Fiction of all sorts is rife with examples of this, particularly with bad guys that are all but unkillable in the first installment and become mere cannon fodder by the final entry. The Wheel of Time makes Rand al’Thor’s first kill of a villainous trolloc an epic struggle in which he nearly dies. By the end of the series, trollocs are less effective than imperial stormtroopers at menacing our heroes. That’s okay in this instance, because Robert Jordan effectively shows the reader how Rand and his friends learn to become bigger and bigger bad-asses in a believable progression. It doesn’t wreck our suspension of disbelief because Jordan puts in the work.

By contrast, when Star Trek: The Next Generation introduces the borg, they are a terrifying and all-but-invincible foe. Two series later, in Star Trek: Voyager, the drive to increase series ratings brings the borg back on a regular basis. Where previously a single borg ship was able to obliterate entire fleets of starships, now the Voyager successfully contends with the borg week-in and week-out. The villains are robbed of their menace.

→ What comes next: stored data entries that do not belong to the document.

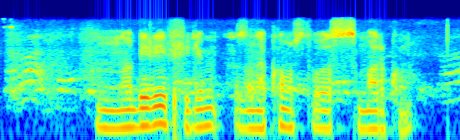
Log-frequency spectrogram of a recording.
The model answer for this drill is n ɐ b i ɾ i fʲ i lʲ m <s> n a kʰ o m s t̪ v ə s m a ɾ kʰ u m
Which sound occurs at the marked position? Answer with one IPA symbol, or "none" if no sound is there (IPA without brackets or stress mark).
z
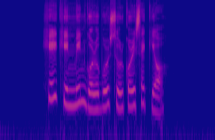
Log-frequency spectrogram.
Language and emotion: Assamese, neutral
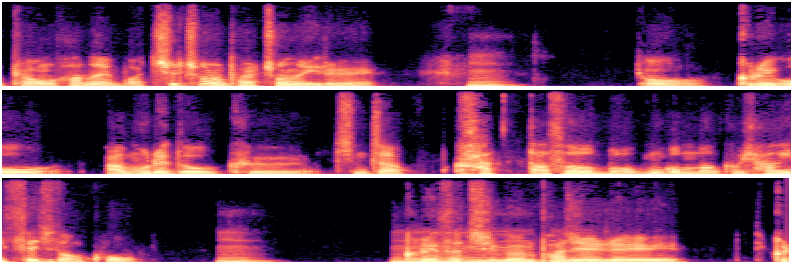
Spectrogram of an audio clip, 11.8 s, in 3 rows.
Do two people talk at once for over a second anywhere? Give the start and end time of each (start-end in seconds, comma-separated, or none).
9.9-11.1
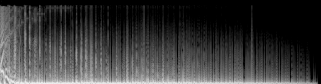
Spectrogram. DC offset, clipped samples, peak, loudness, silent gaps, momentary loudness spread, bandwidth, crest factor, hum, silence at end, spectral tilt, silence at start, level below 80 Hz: under 0.1%; under 0.1%; 0 dBFS; -13 LUFS; none; 12 LU; 16.5 kHz; 8 dB; none; 0.05 s; -6.5 dB/octave; 0 s; -10 dBFS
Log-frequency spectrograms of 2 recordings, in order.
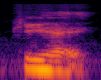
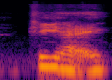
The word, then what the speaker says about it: Kihei: Kihei, like lay. Kihei.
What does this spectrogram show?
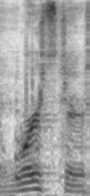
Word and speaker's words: Worcestershire: Is the Shire silent, or do you say the Shire? I've heard some people say it's a silent Shire. The whole Shire is silent. Yeah, the whole Shire. You're just supposed to say Worcester sauce.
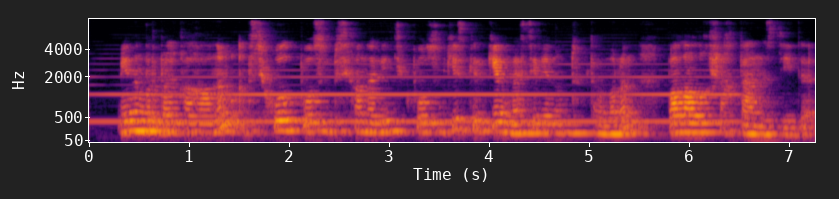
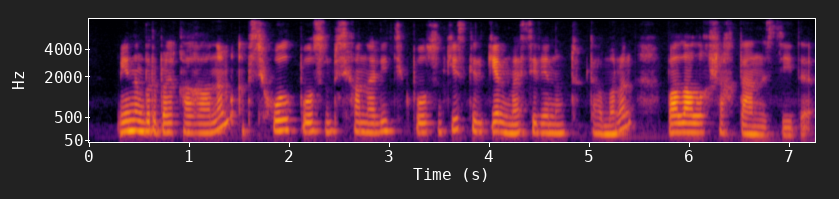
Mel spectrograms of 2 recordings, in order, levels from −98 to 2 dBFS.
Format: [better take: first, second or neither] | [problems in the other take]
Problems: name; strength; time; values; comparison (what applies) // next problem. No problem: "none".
second | background sound (Wind instrument, woodwind instrument); 10 dB below the speech // room echo; dies away in 0.6 s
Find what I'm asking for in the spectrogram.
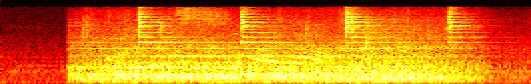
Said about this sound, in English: A lot of time and skill goes into building model trains, and this weekend, dozens were on display in Vancouver.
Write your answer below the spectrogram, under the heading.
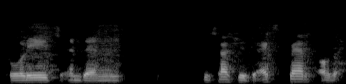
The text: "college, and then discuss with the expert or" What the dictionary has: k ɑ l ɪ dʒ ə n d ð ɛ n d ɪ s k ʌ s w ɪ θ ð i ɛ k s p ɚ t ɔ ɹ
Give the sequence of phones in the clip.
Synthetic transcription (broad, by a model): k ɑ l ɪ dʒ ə n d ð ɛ n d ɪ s ʌ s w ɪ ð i ɛ k s p ɚ t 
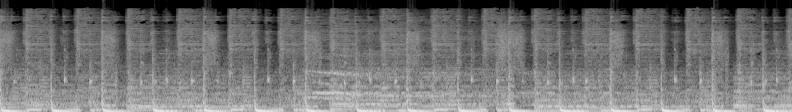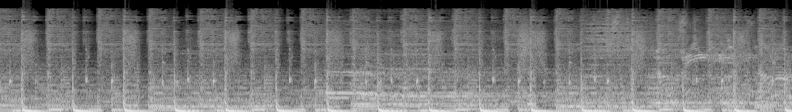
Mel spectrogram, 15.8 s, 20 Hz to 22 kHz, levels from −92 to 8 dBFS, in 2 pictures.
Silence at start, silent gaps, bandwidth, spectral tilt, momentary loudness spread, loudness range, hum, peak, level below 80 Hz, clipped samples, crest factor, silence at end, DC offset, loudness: 0 s; none; 16.5 kHz; -5.5 dB/octave; 3 LU; 1 LU; none; 0 dBFS; -10 dBFS; 0.4%; 8 dB; 0 s; under 0.1%; -11 LUFS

Writing a series adds several dimensions of difficulty to your job. It means having to keep multiple books in mind at once, both ones that have come before and ones you haven’t written yet. But no matter which kind you are writing, a little thought and planning ahead of time can save you a lot of pain (and painful rewrites) down the road.

 

About the Author: Gregory D. Littleheadshot

Rocket scientist by day, fantasy and science fiction author by night, Gregory D. Little began his writing career in high school when he and his friend wrote Star Wars fanfic before it was cool, passing a notebook around between (all right, during) classes. His novels Unwilling Souls and Ungrateful God are available now from ebook retailers and trade paperback through Amazon.com. His short fiction can be found in The Colored Lens, A Game of Horns: A Red Unicorn Anthology, Dragon Writers: An Anthology, and the upcoming Undercurrents: An Anthology of What Lies Beneath. He lives with his wife and their yellow lab.

You can reach him at his website (www.gregorydlittle.com), his Twitter handle (@litgreg) or at his Author Page on Facebook.